Jack’s sister, Lucy, is set to play an important role in the village’s need-fire ceremony, a rite intended to leave behind the evils of the old year and move into the new year with a fresh start. And the past year has had its share of evil, as readers will know from reading The Sea of Trolls, the first book in Nancy Farmer’s trilogy.
But when Jack’s father once again gives in to Lucy’s wailing, purposely permitting her to wear a forbidden necklace to the ceremony, Lucy allows old evil to creep into the new year. It spreads. It’s like a contagion, says the Bard, and it must be driven off before it affects everyone.
Giles Crookleg, Jack and Lucy’s father, then relates a story that he has kept hidden for years. After Lucy was born and her mother, Alditha, became sick, Giles took Lucy to the tanner’s wife for care. On the return trip he stopped to pick ripe hazelnuts, and while he was distracted, Lucy was kidnapped. But by some miracle, as he saw it, the child was replaced by another beautiful baby.
When seeking answers at St. Filian’s monastery, Jack’s unpolished bard skills cause an earthquake. In the ensuing chaos, Lucy (the one readers already know) is kidnapped by the Lady of the Lake, a close friend of the Queen of Elfland. The Lady also takes all the water from St. Filian’s well. Jack and Pega, a slave girl Jack recently freed, and another former slave named Brutus embark on a quest. Find Lucy. Find the replacement Lucy. Bring water back.

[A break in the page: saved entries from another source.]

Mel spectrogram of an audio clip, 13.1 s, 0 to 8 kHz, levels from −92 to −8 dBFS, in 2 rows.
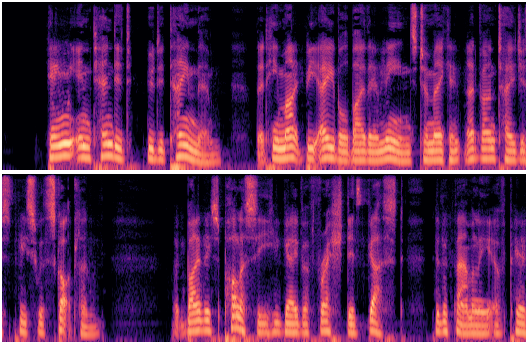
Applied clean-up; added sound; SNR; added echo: neural mask model DeepFilterNet 3.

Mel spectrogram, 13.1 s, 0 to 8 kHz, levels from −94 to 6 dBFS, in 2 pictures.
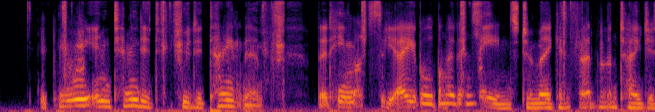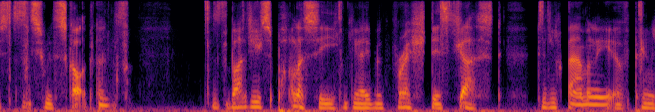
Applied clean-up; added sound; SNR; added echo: neural diffusion model UNIVERSE++.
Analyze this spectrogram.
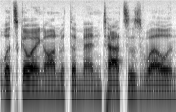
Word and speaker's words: Mentat: So, The Mentat, or is that how you say it?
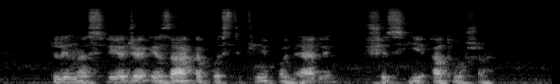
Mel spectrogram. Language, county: Lithuanian, Telšiai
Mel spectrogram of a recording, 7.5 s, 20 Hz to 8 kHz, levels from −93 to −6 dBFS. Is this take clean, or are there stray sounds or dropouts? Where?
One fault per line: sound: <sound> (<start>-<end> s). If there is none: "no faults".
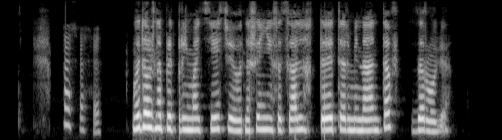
sound: laugh (0.9-1.5 s)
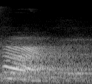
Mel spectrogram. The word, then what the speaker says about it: fur: So this word is pronounced as fur, fur. So don't get confused in saying four and then you say four.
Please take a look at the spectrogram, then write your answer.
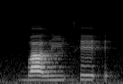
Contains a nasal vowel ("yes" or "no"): yes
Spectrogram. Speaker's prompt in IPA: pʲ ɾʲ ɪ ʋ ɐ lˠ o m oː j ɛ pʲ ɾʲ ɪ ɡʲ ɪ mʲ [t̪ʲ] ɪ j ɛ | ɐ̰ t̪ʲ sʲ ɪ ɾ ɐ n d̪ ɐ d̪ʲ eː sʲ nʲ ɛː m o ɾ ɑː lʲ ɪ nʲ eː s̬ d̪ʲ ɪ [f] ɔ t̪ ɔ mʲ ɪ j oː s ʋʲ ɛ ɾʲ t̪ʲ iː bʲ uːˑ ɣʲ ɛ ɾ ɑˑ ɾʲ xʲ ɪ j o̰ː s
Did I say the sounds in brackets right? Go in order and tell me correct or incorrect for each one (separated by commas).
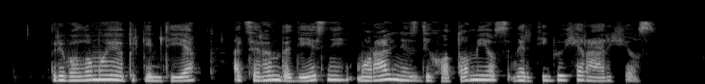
correct, incorrect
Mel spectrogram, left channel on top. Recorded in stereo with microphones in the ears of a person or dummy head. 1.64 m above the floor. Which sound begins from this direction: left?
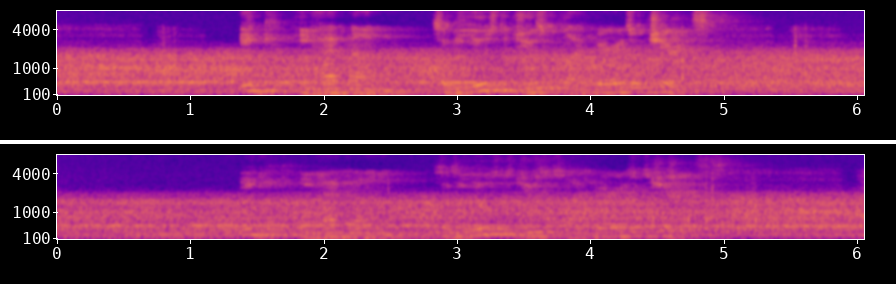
A man speaking, at 1.4 s.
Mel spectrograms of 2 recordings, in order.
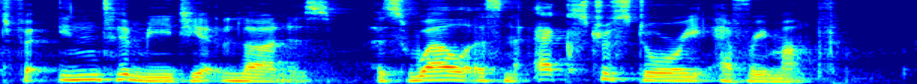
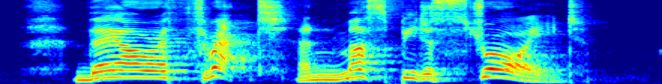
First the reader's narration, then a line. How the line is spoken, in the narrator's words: cried the knights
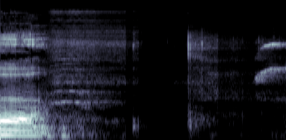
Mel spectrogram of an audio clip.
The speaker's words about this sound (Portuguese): Nossa, velho, puta que pariu, passarinho que tá foda.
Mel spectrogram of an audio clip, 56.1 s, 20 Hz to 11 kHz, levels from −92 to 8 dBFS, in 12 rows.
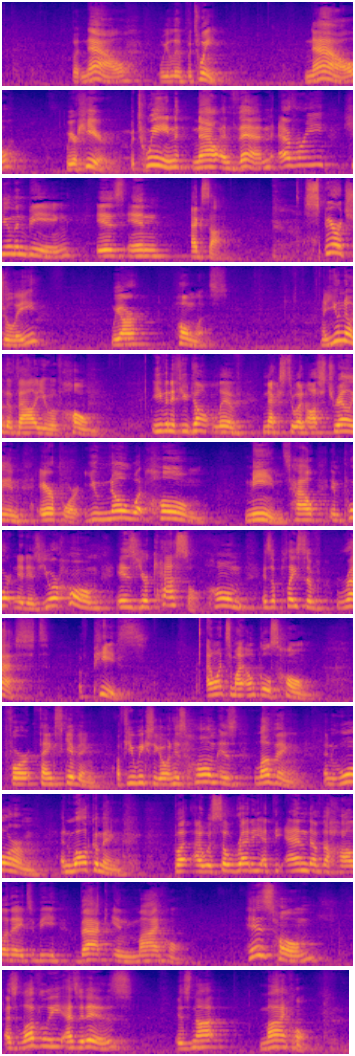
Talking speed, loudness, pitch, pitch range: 120 wpm, -16 LUFS, 210 Hz, 185-240 Hz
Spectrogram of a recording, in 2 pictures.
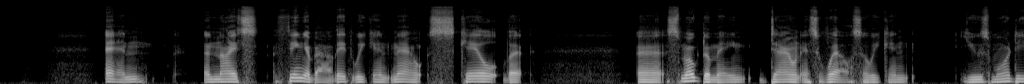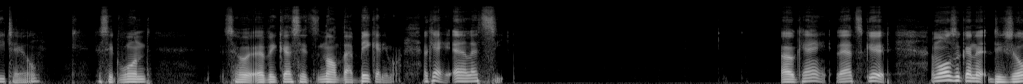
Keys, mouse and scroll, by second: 2.4-4.3 middle drag, 4.5 Tab, 7.0 s, 8.7 s, 10.2-11.5 drag, 12.6 Tab.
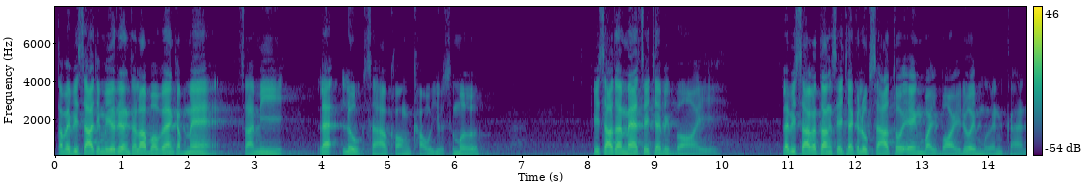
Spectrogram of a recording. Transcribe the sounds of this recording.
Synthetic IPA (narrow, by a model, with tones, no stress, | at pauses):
t̪ʰa˧mha˧˩jpʰiː˥˩saː˩˦wt͡ɕɯ˧ŋmiː˧ɾɯ˥˩əŋt̪ʰaː˧˩lɔː˦˧˥bɔː˨˩wɛː˧˥ŋka˨˩p̚mɛː˥˩ | saː˨˩˦miː˧ | lɛ˦˥luː˥˩k̚saː˩˦wkʰɔː˩˦ŋkʰa˩˦wjuː˨˩sa˧mɤː˩˦ | pʰiː˧˥˩saː˨˩˦wt̪ʰaː˧ŋmɛː˥˩si˩˦ɐt͡ɕa˧jbɔ˨˩jbɔ˨˩j | lɛ˦˥wpʰiː˥˩saː˨˩˦wkɔː˥˩t̪ɔ˥˩ŋsi˨˩˦ɐt͡ɕa˧jka˨˩p̚luː˥˩k̚saː˩˦wt̪u˧ʔeː˧ŋbɔ˨˩jbɔ˨˩jdu˥˩əjmɯ˩˦ənka˧n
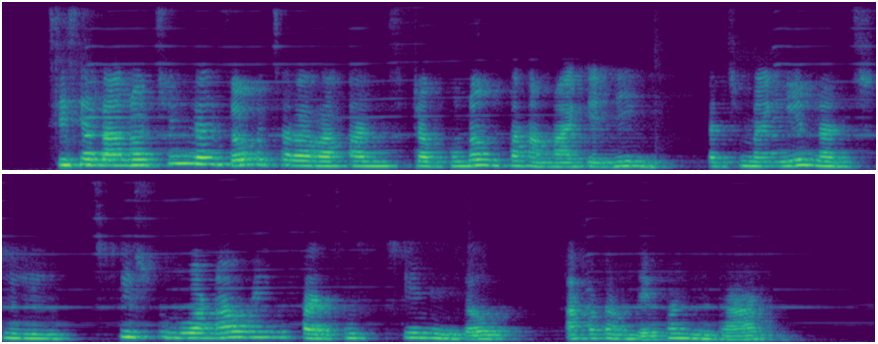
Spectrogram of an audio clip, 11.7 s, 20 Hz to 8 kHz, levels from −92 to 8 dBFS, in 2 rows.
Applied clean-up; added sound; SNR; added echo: neural mask model DeepFilterNet 3.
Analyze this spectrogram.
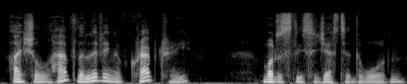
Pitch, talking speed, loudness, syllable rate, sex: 120 Hz, 160 wpm, -19 LUFS, 5.7 syllables/s, male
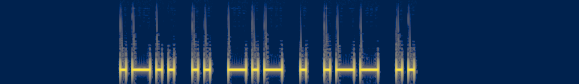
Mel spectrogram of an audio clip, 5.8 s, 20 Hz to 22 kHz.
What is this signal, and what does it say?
Morse code, heard as a keyed tone, about 20 wpm, 700 Hz. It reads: LIKEWI
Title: Build A Word - 2 Letters At A Time - 8-Letter Words - 20wpm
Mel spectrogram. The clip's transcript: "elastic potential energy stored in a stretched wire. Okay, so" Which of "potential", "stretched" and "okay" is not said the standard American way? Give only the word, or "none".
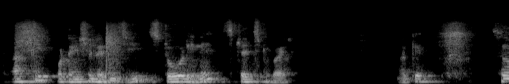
none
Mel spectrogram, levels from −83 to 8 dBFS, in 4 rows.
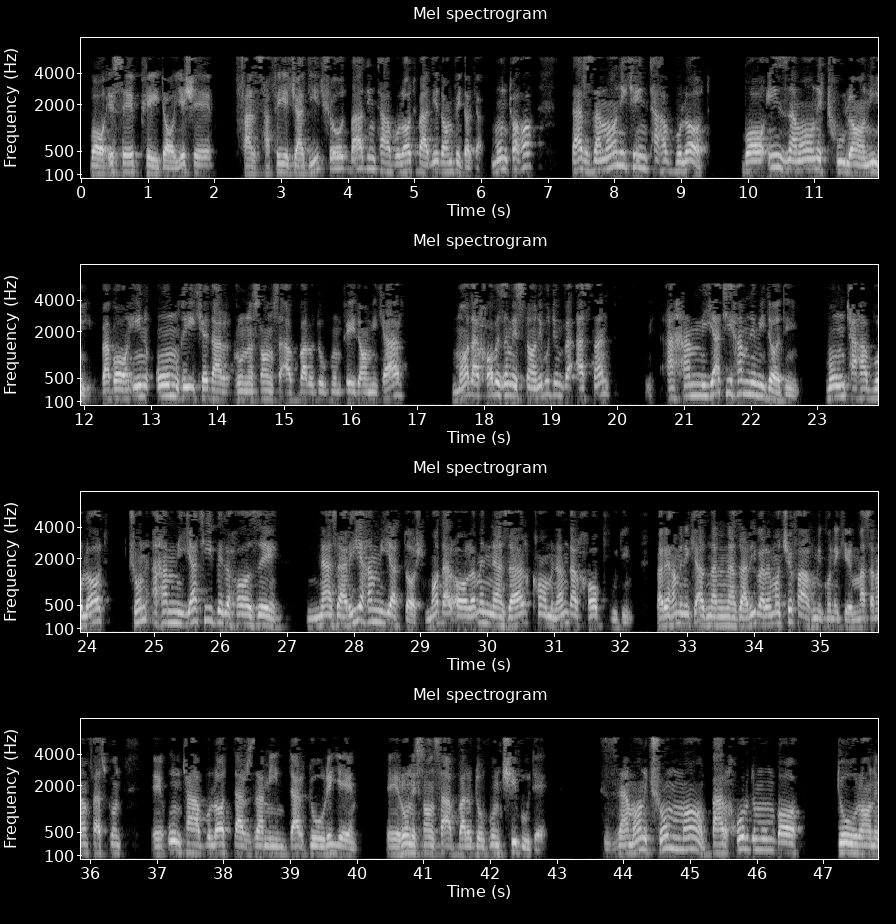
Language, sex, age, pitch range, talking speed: Persian, male, 50-69, 130-180 Hz, 120 wpm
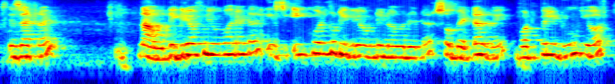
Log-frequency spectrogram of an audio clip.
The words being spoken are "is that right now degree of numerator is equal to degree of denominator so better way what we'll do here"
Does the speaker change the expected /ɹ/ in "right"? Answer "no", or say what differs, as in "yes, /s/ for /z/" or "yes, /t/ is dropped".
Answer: no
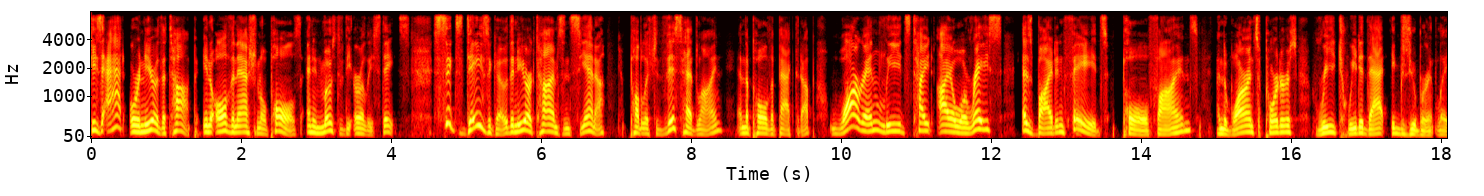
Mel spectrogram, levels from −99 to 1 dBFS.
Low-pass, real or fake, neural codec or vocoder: 7.2 kHz; fake; codec, 16 kHz, 16 kbps, FunCodec, trained on LibriTTS, 50 frames a second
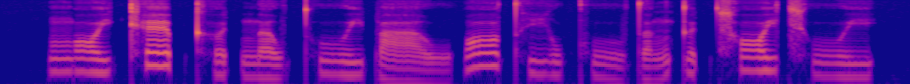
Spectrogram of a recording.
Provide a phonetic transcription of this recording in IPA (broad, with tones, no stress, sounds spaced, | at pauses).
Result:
ŋ ɔː˧ j kʰ ɛː˥ p̚ kʰ ɵ˨ t̚ n̪ ɐ˨ w t̪ʰ uː˧ j p aː˨˩ w | ɔː˥ t̪ʰ iː˨ w kʰ uː˨˩ t̪ ɐ˨˥ ŋ t̪ ɵ˧ t̚ t͡sʰ ɔː˥ j t͡sʰ uː˧ j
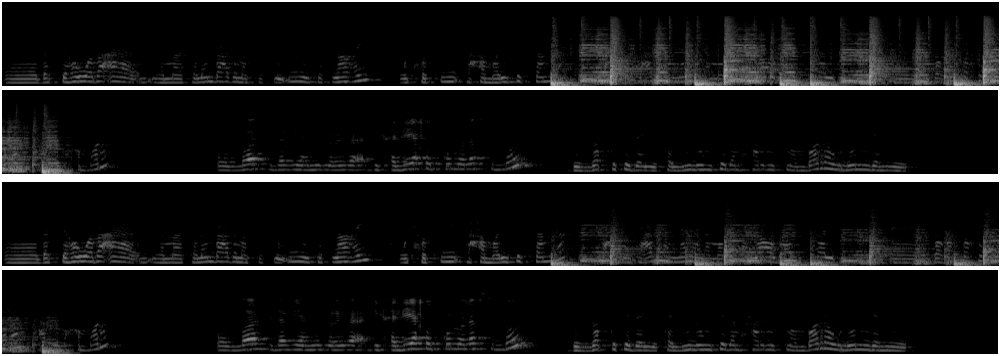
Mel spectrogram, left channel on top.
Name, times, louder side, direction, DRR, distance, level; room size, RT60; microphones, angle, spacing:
voice 1, 0.0-3.7 4.0-5.7 6.0-8.3 8.9-11.0 15.6-19.0, right 2 dB, 15° right, 8 dB, 0.4 m, -51 dB
sound 1, 5.5-10.7, left 7 dB, 85° left, 0.4 m, -36 dB
voice 2, 12.1-15.2, right 3 dB, 40° right, 8 dB, 1.1 m, -49 dB
13.0 x 10.5 x 2.2 m, 0.37 s
head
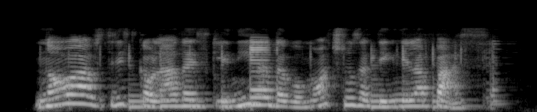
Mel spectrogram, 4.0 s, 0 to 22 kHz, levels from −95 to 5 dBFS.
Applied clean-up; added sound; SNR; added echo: neural mask model DeepFilterNet 3.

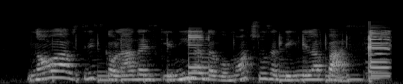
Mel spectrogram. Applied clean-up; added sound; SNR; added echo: none; Electric guitar; 2 dB; reverberation time 0.4 s.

The second book of the trilogy introduces more mythical creatures. Jack and his fellow travelers encounter kelpies and a knucker hole and girl nearly buried in moss and even dragon poop. There are yarthkins and hobgoblins, including a king named Bugaboo and his Nemesis. And of course they travel to Elfland, meet elves, and learn the secrets behind the elves’ history and current lives.
Jack’s bard skills are growing, but as evidenced in the earthquake he causes, he’s far from being in control of them. Seeing Jack’s growth, both in character and skill, and the relationships he has with Thorgil – yes, she’s back for book two – and Pega, the freed slave girl, is a rewarding part of the book.
Overall The Land of the Silver Apples simply feels like the middle book of a trilogy. Lacking is the fresh shine and newness of the initial book and the anticipation created by an impending conclusion. If readers climbed a mountain in The Sea of Trolls, then The Land of the Silver Apples serves as a bridge to The Islands of the Blessed, where readers will embark on an exhilarating trip down to the (hopefully) fulfilling finale.